TASK ITEM: Below are several records. Retype exactly those lines running from the one with "I need a transcript" through the one with "The next image", end lines included, and no others.

TASK DATA:

·····

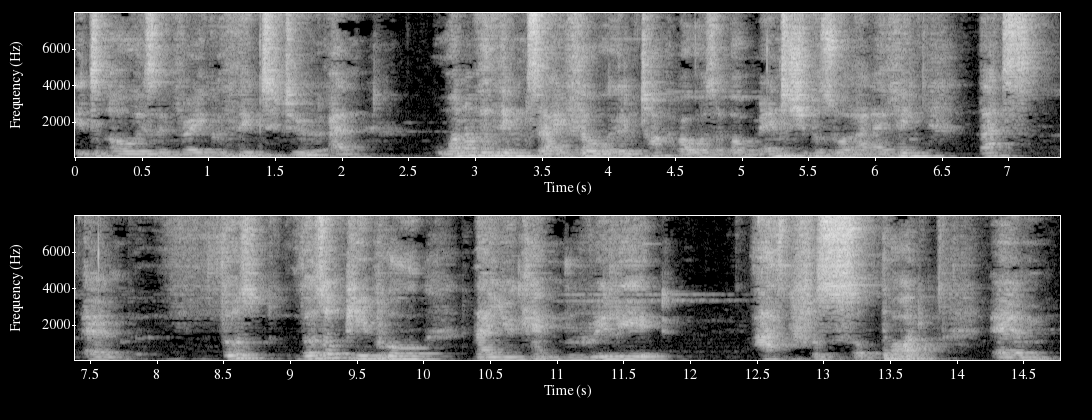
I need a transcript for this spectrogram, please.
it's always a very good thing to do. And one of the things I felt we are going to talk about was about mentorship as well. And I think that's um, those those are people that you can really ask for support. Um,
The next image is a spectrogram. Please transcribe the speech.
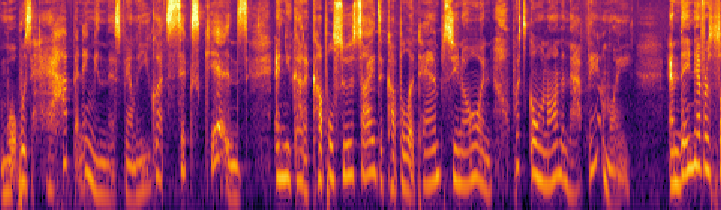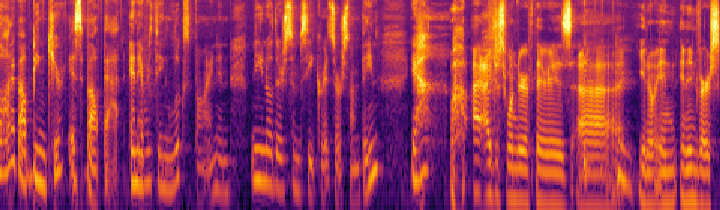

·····

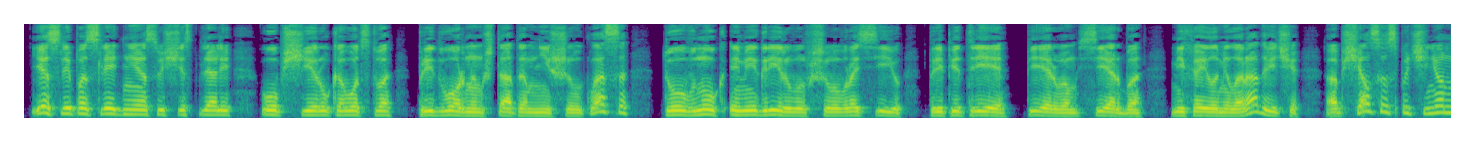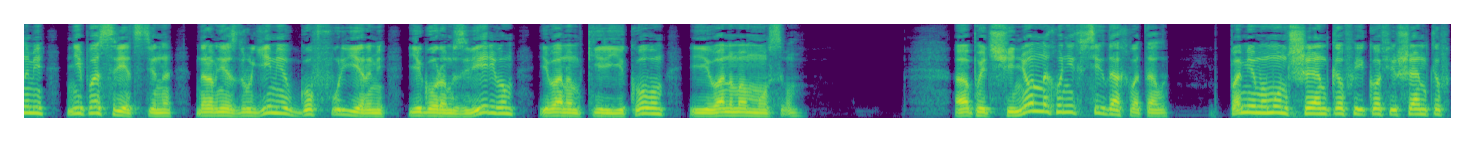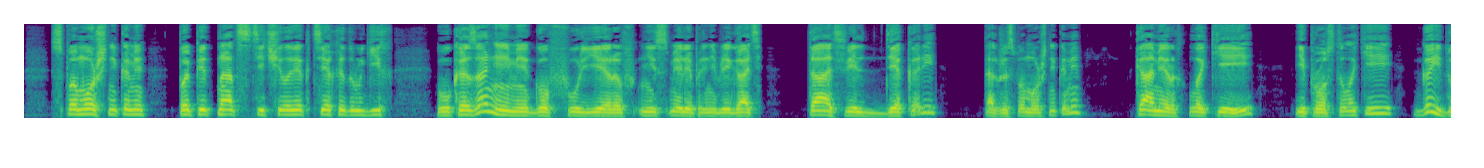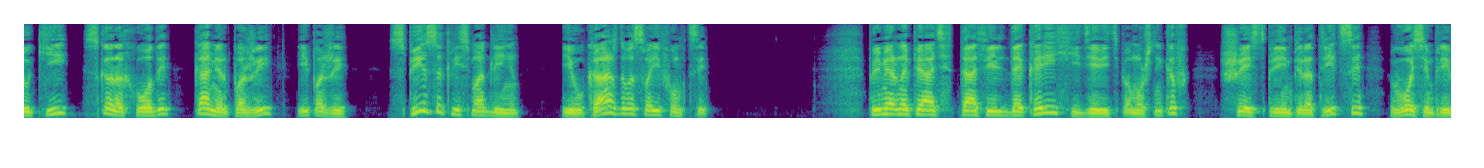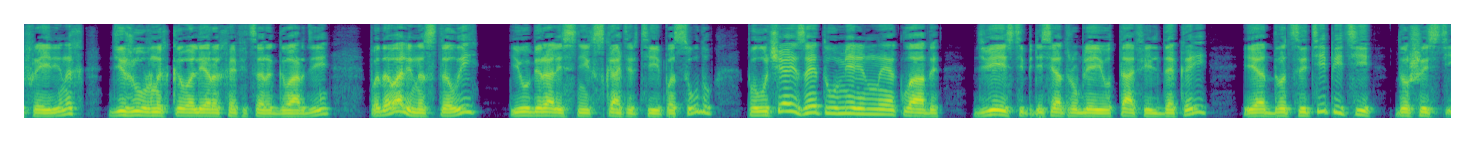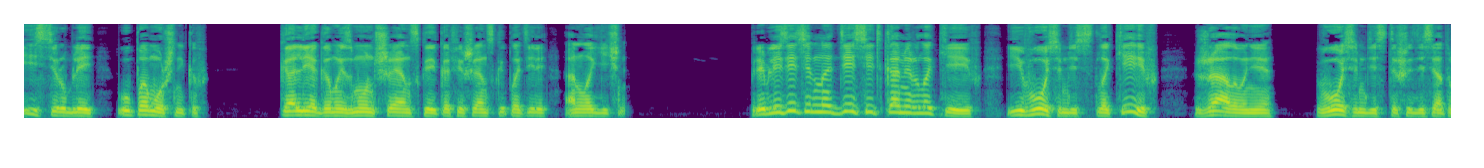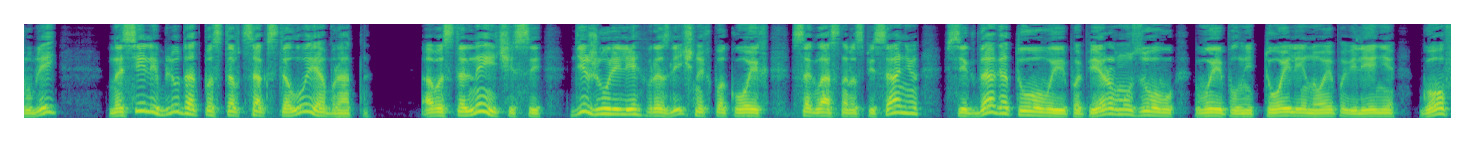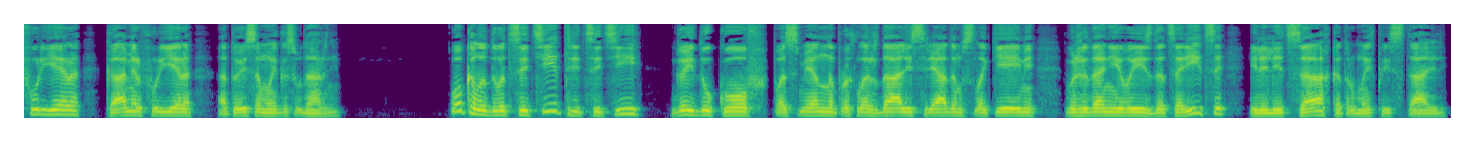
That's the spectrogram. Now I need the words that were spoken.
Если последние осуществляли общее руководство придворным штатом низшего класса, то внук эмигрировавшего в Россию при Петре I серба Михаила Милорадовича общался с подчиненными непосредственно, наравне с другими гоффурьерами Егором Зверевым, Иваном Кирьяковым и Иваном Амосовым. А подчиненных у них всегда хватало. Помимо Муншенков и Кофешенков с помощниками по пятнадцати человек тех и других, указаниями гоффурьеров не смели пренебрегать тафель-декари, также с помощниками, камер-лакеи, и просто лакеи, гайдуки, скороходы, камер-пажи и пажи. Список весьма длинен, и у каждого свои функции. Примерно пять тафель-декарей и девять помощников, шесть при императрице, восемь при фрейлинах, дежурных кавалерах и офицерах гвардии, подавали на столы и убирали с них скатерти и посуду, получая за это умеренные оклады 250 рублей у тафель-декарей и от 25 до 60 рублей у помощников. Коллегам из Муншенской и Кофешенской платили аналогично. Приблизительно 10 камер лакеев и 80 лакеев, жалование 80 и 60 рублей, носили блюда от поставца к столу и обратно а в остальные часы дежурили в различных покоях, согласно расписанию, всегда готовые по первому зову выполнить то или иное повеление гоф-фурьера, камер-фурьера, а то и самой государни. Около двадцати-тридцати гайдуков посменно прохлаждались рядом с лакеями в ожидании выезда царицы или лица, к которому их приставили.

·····

RESPONSE TO THE TASK:
I need a transcript for this spectrogram, please.
it's always a very good thing to do. And one of the things I felt we are going to talk about was about mentorship as well. And I think that's um, those those are people that you can really ask for support. Um,
The next image is a spectrogram. Please transcribe the speech.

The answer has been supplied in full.